:: Action item ::
In the copy of the lines below, leave out pictures and print everything else exactly.

:: Material for the task ::
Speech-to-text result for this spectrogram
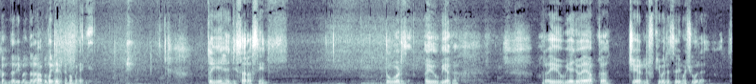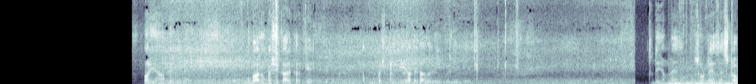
بندر ہی بندر آپ کو دیکھنے کو ملیں گے۔ تو یہ ہے جی سارا سین ٹورڈز ایوبیا کا۔ اور ایوبیا جو ہے آپ کا چیئر لفٹ کی وجہ سے بھی مشہور ہے۔ اور یہاں پہ ہم نے غباروں کا شکار کر کے اپنی بچپن کی یادیں تازہ کی۔ تو جی ہم نے چھوٹے سے سٹاپ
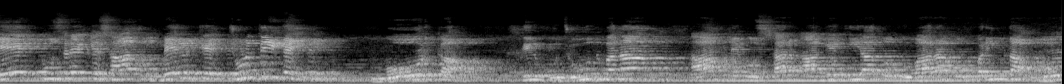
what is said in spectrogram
एक दूसरे के साथ मिल गई मोर का फिर वजूद बना, आपने वो सर आगे किया तो दोबारा वो परिंदा मोर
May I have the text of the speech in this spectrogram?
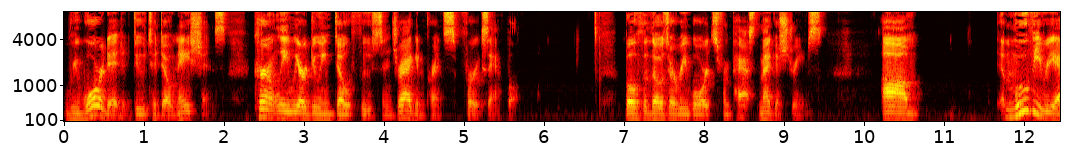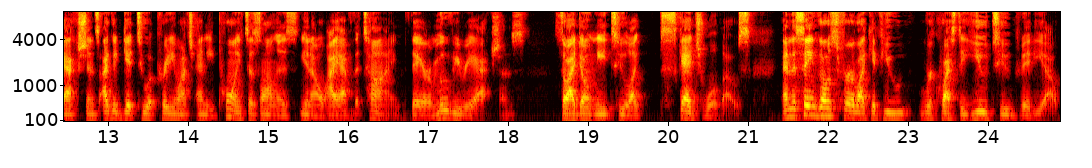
rewarded due to donations. Currently, we are doing Dofus and Dragon Prince, for example. Both of those are rewards from past mega streams. Um, movie reactions, I could get to at pretty much any point as long as, you know, I have the time. They are movie reactions. So I don't need to, like, schedule those. And the same goes for, like, if you request a YouTube video.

:: Result of the task ::
Speech-to-text result for this spectrogram
بندر ہی بندر آپ کو دیکھنے کو ملیں گے۔ تو یہ ہے جی سارا سین ٹورڈز ایوبیا کا۔ اور ایوبیا جو ہے آپ کا چیئر لفٹ کی وجہ سے بھی مشہور ہے۔ اور یہاں پہ ہم نے غباروں کا شکار کر کے اپنی بچپن کی یادیں تازہ کی۔ تو جی ہم نے چھوٹے سے سٹاپ
what is said in spectrogram
एक दूसरे के साथ मिल गई मोर का फिर वजूद बना, आपने वो सर आगे किया तो दोबारा वो परिंदा मोर
May I have the text of the speech in this spectrogram?
rewarded due to donations. Currently, we are doing Dofus and Dragon Prince, for example. Both of those are rewards from past mega streams. Um, movie reactions, I could get to at pretty much any point as long as, you know, I have the time. They are movie reactions. So I don't need to, like, schedule those. And the same goes for, like, if you request a YouTube video.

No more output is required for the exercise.